Finallly, Jo weighs in on same-sex marriage

Brooklyn Daily
Share on TwitterTweet
Share on Facebook

Don’t miss our updates:

It really has to end — the Constitution of the United States, and all its amendments, expressly separate church from state, and yet time after time the politicians consistently entwine religion and policy. Yeah, the justices robed in black voted for same-sex marriage across the length and breadth of all 50 states. A contractual agreement that states that any two people, regardless of gender, may join in a civil union of marriage.

No where does it state that a religious ceremony has to follow. In fact nowhere has it ever stated that in order for a marriage union to be valid it must be consecrated in a religious venue. Plenty of marriages took place at City Hall and never had a church or synagogue involved. Those marriages were valid, and entitled both parties to equality under the law — the civil ceremony had nothing to do with God.

So why does same-sex marriage elicit this political rhetoric that it’s against the bible? No one, and I mean no one, is talking about religious dogma. Marriage licenses and contracts have always been a matter of economics, and who gets what when the marriage ends. If the marriage doesn’t end, then it’s a matter of who gets to make decisions if one is in the hospital and has to be unplugged from life support.
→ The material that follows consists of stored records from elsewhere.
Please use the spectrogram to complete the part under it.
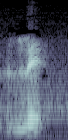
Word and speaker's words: Lai: Y la interpreta la orquesta, o la interpretó la orquesta de Francis Lai. Se pronuncia Le, un compositor francés tristemente desaparecido.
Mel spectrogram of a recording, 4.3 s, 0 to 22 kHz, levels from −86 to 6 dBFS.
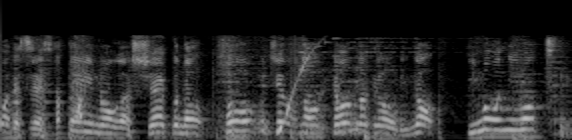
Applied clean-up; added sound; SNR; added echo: neural mask model RNNoise.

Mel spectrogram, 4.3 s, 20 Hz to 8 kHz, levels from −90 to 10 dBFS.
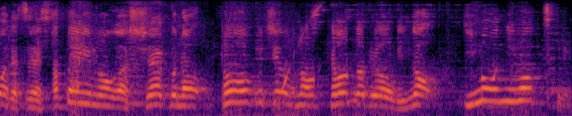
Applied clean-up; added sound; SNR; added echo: neural separator model SepFormer DNS4.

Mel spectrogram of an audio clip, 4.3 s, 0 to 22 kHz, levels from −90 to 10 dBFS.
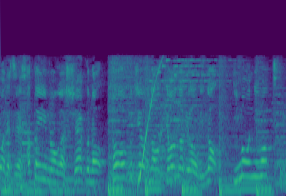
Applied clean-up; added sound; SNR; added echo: none; none; none; none.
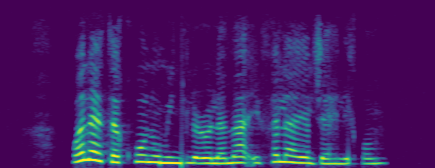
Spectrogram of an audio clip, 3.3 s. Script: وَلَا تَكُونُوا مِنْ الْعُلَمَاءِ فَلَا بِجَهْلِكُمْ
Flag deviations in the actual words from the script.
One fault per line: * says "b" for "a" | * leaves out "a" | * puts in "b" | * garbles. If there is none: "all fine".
all fine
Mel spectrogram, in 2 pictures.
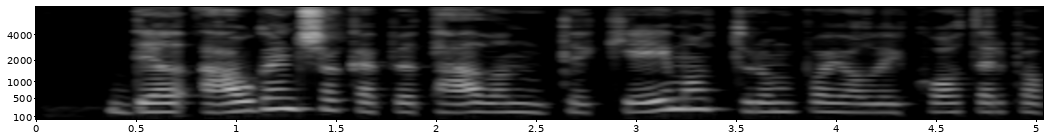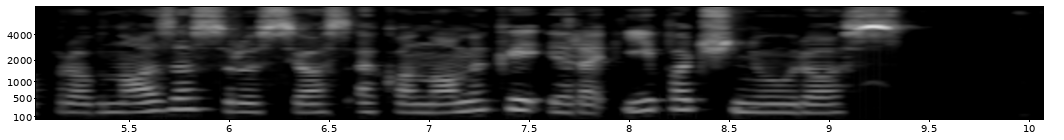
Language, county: Lithuanian, Vilnius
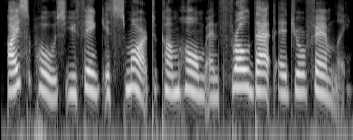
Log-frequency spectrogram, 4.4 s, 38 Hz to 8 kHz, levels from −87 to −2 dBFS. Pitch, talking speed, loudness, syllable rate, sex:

Very simple.

Yes, a marriage license provides structure and stability, but let’s not confuse structure and stability with religion. That’s a whole other kettle of fish.

In the early part of this country’s history, our politicians were against interracial marriages, stating it was against the bible and unconstitutional.

Where that was ever mentioned is beyond me, since in the bible we are all God’s children, so whether it’s two races or not we are all the same. We ain’t talking a cow and lion here, not two different species, but the same species just varying degrees of color. So can we leave the bible out of this?

Not for Nuthin’, but you would think that in the year 2015 we should be a little more enlightened. After all, we are so politically correct that we have corrected ourselves out of any common sense. We should be respecting each other, live in peace, and marry anyone we want. Besides, the people that will benefit the most are the lawyers — just think of all the new pre-nup agreements to write up and all those hefty divorces when the marriages go sour.

Follow me on Twitter @JDelBuono.

Joanna DelBuono writes about national issues every Wednesday on E-mail her at
Updated 11:48 am, January 16, 2019
Today’s news:
Share on TwitterTweet
Share on Facebook

Don’t miss our updates:

Reasonable discourse

Comments closed.

First name
Last name
Your neighborhood
Email address
Daytime phone

Your letter must be signed and include all of the information requested above. (Only your name and neighborhood are published with the letter.) Letters should be as brief as possible; while they may discuss any topic of interest to our readers, priority will be given to letters that relate to stories covered by The Brooklyn Paper.

Letters will be edited at the sole discretion of the editor, may be published in whole or part in any media, and upon publication become the property of The Brooklyn Paper. The earlier in the week you send your letter, the better.

Keep it local!

Stay in touch with your community. Subscribe to our free newsletter: